    Every time I go home, I dip into the locker and reorganize stuff and grab several to bring with me to Japan but I never have enough time to major overhaul.

    The collection is mostly DCs from the 70s-90s with a smattering in the 60s (eg. any Spectre or Deadman appearance). Lots of 70s-80s Marvels but that is what I usually purge.

    I can’t ebay them cuz I don’t have access to them. Unless I can find a trustworthy patsy to do all the legwork for me, they will just continue to gather dust.

    My question is, HOW DO I GET RID OF THEM?

    (Anyone in the Toronto area who wants to take them off my hands to keep or sell is welcome to them. I’d just like a piece of the action…if any.)

  • Damien says:

    “but what issue had his FIRST appearance as a fetus?”

    X-Men / Alpha Flight 1.

    *slinks off in geeky shame*

  • Jason Kimble says:

    “I think I actually bought that issue of Power Pack at a convention a couple of years ago because I couldn’t find the copy I bought off the rack upon its release and for some reason really needed it. I don’t think I actually read it.”

    This is what makes me sad. But then, I doubt the comics guide folks read it, either. They just noted Wolverine + Sabertooth + Morlock Massacre – primary X title, when that issue has buried and forgotten inside it a really heart-wrenching scene when Leech finds out Annalee is dead. Seriously, if you can read without a twinge the sequence where a Bogdanove-rendered Leech cries piteously that Annalee can’t be dead, because she promised she would never leave him … you’re a cold soul indeed. :p

    “izzat the one where it looks like Wolverine is gonna kill one of the kids? BEST COVER EVER!”

    You’re thinking of Uncanny X-Men #195. The cover of PP #27 has Sabertooth looking to eviscerate Franklin Richards, though, so if you’re looking for small children threatened with sharp pointies, you’re still in luck.

    Um… and just so we’re clear, I’m totally on board with dissing fools who think they can sell Power Pack issues for bank. I know just how much my collection would (not) sell for. I’m just emo about it periodically, since I clearly think there’s a lot more good stuff going on inside the issues. :)

  • Bryan says:

    Jason, I had read the issue, multiple times, when it first came out, I meant I hadn’t read that re-purchased copy that for some reason I felt I so desperately needed at that moment. But I totally remember the sequence you mention, and I’m going to re-read it as soon as I can.

    As an aside, I was probably only 10 or 11 when it came out, but I really remember loving Jon Bogdanove’s art on Power Pack. He drew kids really well and was quite expressive in poses and facial drawings.

  • Adam Farrar says:

    I still buy back issues. I may seem like a luddite but prefer an issue to a collection because I like the artifact and the context that comes with it. I enjoy the letters columns, the in-house hype, the ads. I enjoy seeing a comic as it was produced in history.

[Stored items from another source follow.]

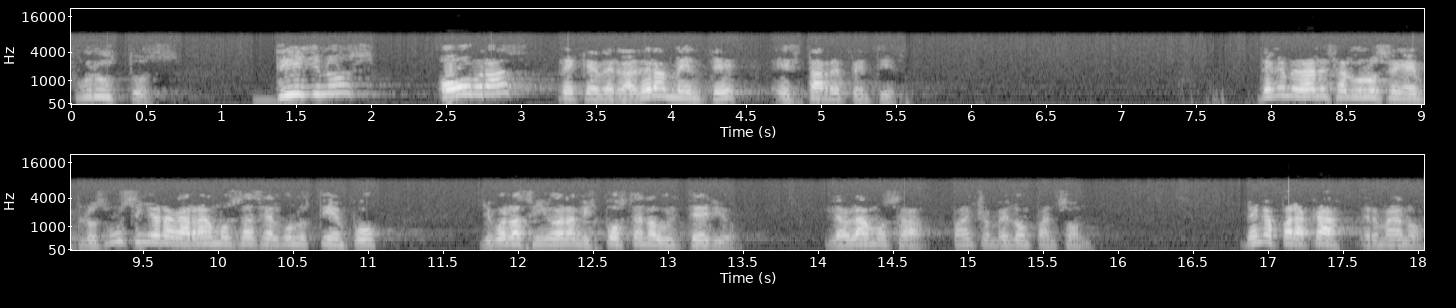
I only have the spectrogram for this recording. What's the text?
frutos dignos, obras de que verdaderamente está arrepentido. Déjenme darles algunos ejemplos. Un señor agarramos hace algunos tiempo, llegó la señora, mi esposa en adulterio. Le hablamos a Pancho Melón Panzón. Venga para acá, hermano.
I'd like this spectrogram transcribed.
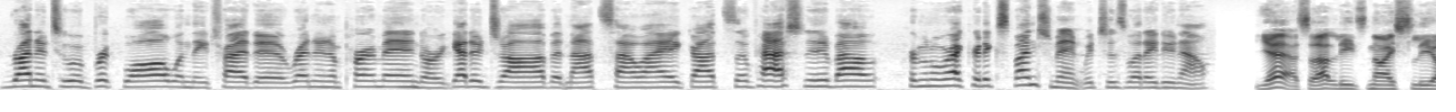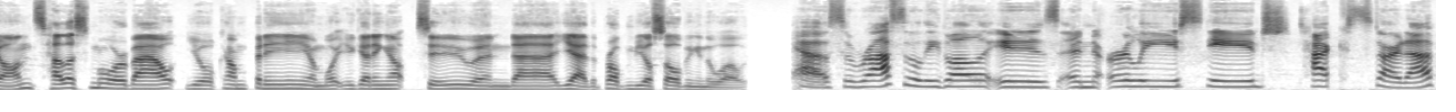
run into a brick wall when they try to rent an apartment or get a job. And that's how I got so passionate about criminal record expungement, which is what I do now. Yeah, so that leads nicely on. Tell us more about your company and what you're getting up to, and uh, yeah, the problem you're solving in the world. Yeah, so Rasa Legal is an early stage tech startup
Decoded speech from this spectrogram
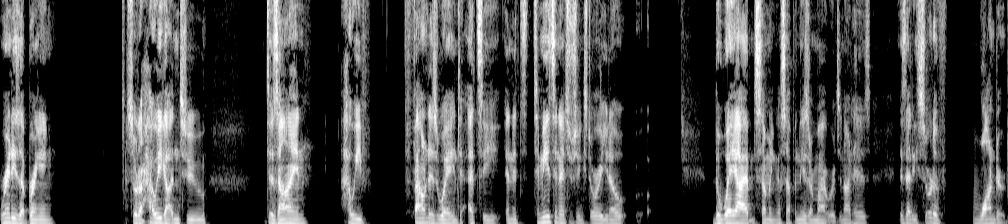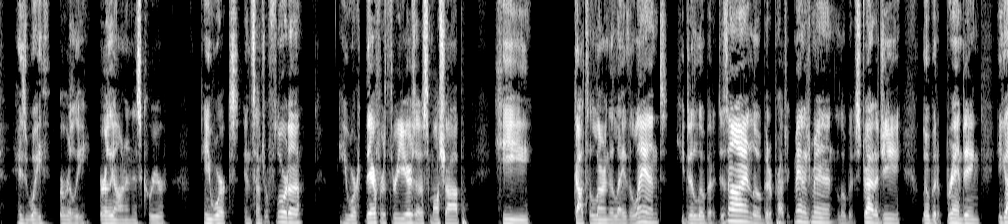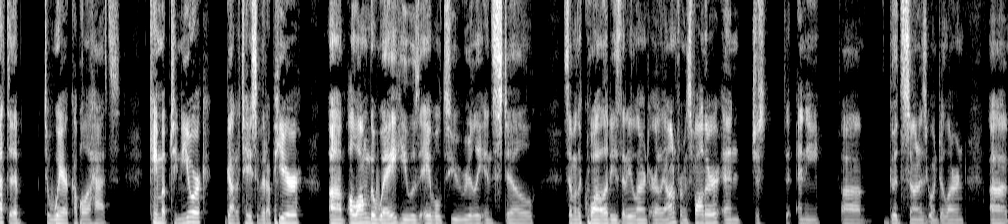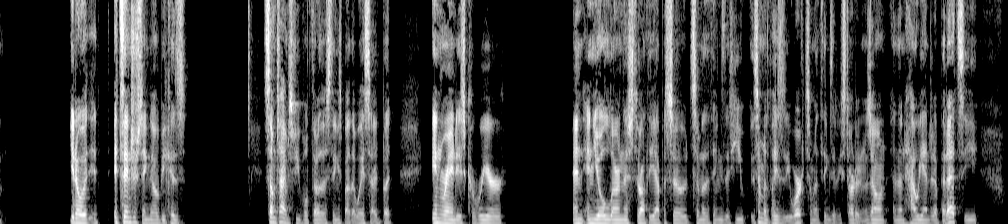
Randy's upbringing, sort of how he got into design, how he found his way into Etsy. And it's to me, it's an interesting story. You know, the way I'm summing this up, and these are my words not his, is that he sort of wandered his way early, early on in his career. He worked in Central Florida. He worked there for three years at a small shop. He got to learn the lay of the land. He did a little bit of design, a little bit of project management, a little bit of strategy, a little bit of branding. He got to to wear a couple of hats. Came up to New York, got a taste of it up here. Um, along the way, he was able to really instill some of the qualities that he learned early on from his father, and just that any um, good son is going to learn. Uh, you know, it, it's interesting though because sometimes people throw those things by the wayside, but in Randy's career, and and you'll learn this throughout the episode. Some of the things that he, some of the places he worked, some of the things that he started on his own, and then how he ended up at Etsy.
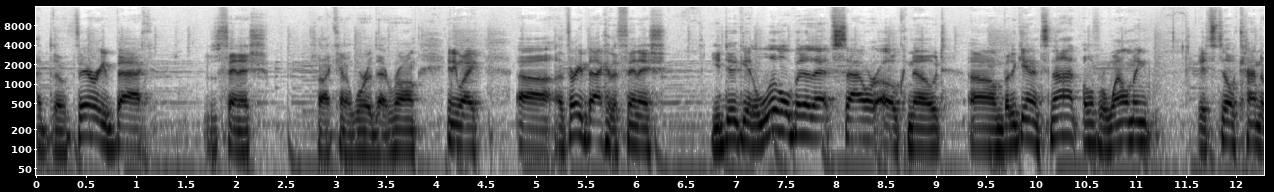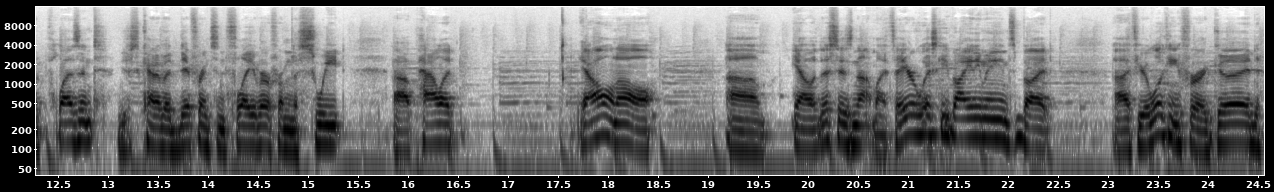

    For example, a few weeks ago I was reading some Marvel comics from 1994 and turned the page and saw the tribute to Jack Kirby. It stopped me and I thought about him in relation to what I was reading, how he influenced its art and created the characters/concepts. I also thought about what he means to me now and what he meant to me when I first bought and read the issue in my hand as an eleven-year-old. That’s an experience I wouldn’t have if I was reading a collection.

    As for the back issues I buy, it’s a random sampling to fill in gaps in my collection and like Mike’s Dr. Doom collector, I’m out to get every comic Adam Warlock ever appeared in or had a story crossover with. This puts me right in the middle of hunting for junk. I’m the guy who gets excited when a quarter bin has a lot of “Marvel UK” books like Motormouth, Knights of Pendragon and Death’s Head II because maybe I’ll find issues 6, 7 or 8 of Cyberspace 3000.

  • Jon H says:

    Y’all should pool your nickels and run ads on Fox Business channel, talking up the investment potential of classic comics.

  • Snark Shark says:

    “You’re thinking of Uncanny X-Men #195. The cover of PP #27 has Sabertooth looking to eviscerate Franklin Richards, though, so if you’re looking for small children threatened with sharp pointies, you’re still in luck.”

    Claws: good for evisceratin’!